What Supports Cause Discoloring of Paint Films?
The initial study of support-induced discoloration was done on linen and cotton canvas. Still, subsequent studies have shown that other porous supports, such as wood, can induce the discoloration of paint films.
To determine the potential for support-induced discoloration from wood supports, Natural Pigments tested three popular wood supports: medium-density fiberboard (MDF), plywood, and hardboard—all engineered wood products used by artists today. On three test panels (below), different coatings were applied in a grid to test the discoloration of an unpigmented acrylic gel (Golden Soft Gel—Gloss).
Golden Sandable Hard Gesso and Rublev Colours Tempera Grounds were tested on two grounds on each panel. The grounds were applied by brush across the panel in four horizontal bands as one and two coats over five vertical stripes on the wood panels. The first vertical band was applied directly to the bare surface of the wood panel, followed by two stripes of one and two coats of Golden GAC 100. One and two coats of Rublev Fluid Medium were applied in two vertical bands on the far right side of the panels. Both thin polymer mediums were each applied by brush.
These coatings were allowed to dry for three days. Golden Soft Gel—Gloss was then applied as quarter-inch thick discs through a circular stencil with a palette knife. The acrylic gels were allowed to dry completely for about one week.
As the acrylic gel dried, discoloration and yellowing were observed to various degrees in each disc.

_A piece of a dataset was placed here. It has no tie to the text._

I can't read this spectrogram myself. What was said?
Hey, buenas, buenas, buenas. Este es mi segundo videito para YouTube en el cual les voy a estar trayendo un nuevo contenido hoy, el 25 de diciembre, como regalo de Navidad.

Acrylic gels on the MDF panel showed the most significant yellowing, with the most occurring in the gels on grounds applied directly to the panel.
Acrylic gels on the plywood panel showed the least yellowing, even in the gels on the grounds applied directly to the panel.

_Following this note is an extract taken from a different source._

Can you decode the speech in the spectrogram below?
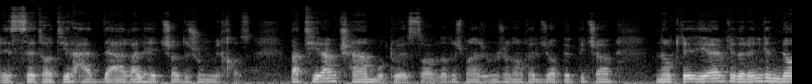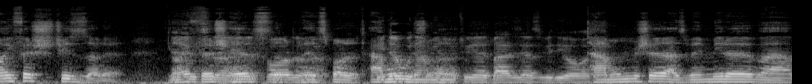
یعنی سه تا تیر حداقل هدشاتشون می‌خواست. بعد تیرم کم بود تو استانداردش مجبور شدم خیلی جا بپیچم. نکته دیگه هم که داره اینه که نایفش چیز داره. نایفش هلس بار. دیده بودم میشه. اینو توی بعضی از ویدیوها تموم میشه از بین میره و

Yellowing was observed in the acrylic gels on the grounds applied directly to the hardboard panel. The acrylic gels on grounds that were applied over Golden GAC 100 and Rublev Fluid Medium showed little or no discoloration.
Medium-density fiberboard (MDF) induces a significant degree of yellowing in acrylic media, while plywood and hardboard panels give rise to slight or no yellowing. Coating or sealing the panel before applying a ground reduces or prevents the yellowing of acrylic media on wood panels. Rublev Colours Fluid Medium effectively reduced or eliminated support-induced discoloration on wood. Two thin coats of Rublev Fluid Medium were applied to the panel before applying the ground eliminated SID even on MDF.

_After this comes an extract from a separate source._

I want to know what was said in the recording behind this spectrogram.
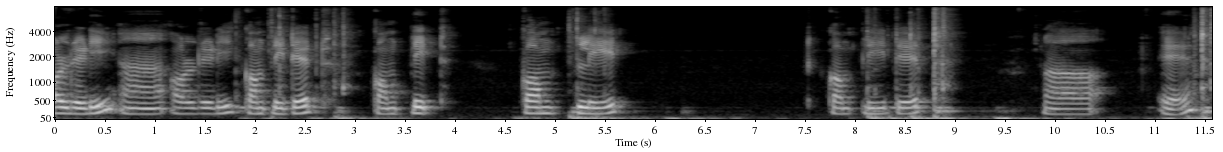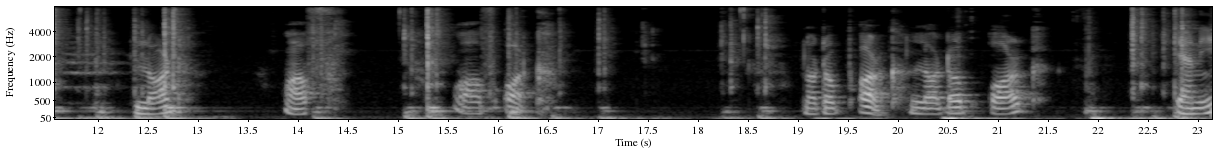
already already completed complete complete completed a lot of of work lot of work lot of work any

Where to Buy Products
The above information is based on research and testing done by Natural Pigments and is provided as a basis for understanding the potential uses of the products mentioned. Due to the numerous variables in methods, materials, and conditions of producing art, Natural Pigments cannot be sure the product will be right for you. Therefore, we urge product users to test each application to ensure all individual project requirements are met. While we believe the above information is accurate, WE MAKE NO EXPRESS OR IMPLIED WARRANTIES OF MERCHANTABILITY OR FITNESS FOR A PARTICULAR PURPOSE, and we shall in no event be liable for any damages (indirect, consequential, or otherwise) that may occur as a result of a product application.
1. Paul M. Whitmore, Hannah R. Morris and Val G. Colaluca, ‘Penetration of Liquid Water through Waterborne Acrylic Coatings’ in Modern Paints Uncovered: Proceedings from the Modern Paints Uncovered Symposium (2007) T. Learner (ed.) et al. Los Angeles: Getty Conservation Institute, pp. 217–223.
2. James Hamm, Ben Gavett, Mark Golden, James Hayes, C. Kelly, John Messinger, Margaret Contompasis and Bruce Suffield, ‘The Discoloration of Acrylic Dispersion Media’ in David Grattan (ed.) Saving the Twentieth Century: The Conservation of Modern Materials, Canadian Conservation Institute, Ottawa 1993, pp. 381–392.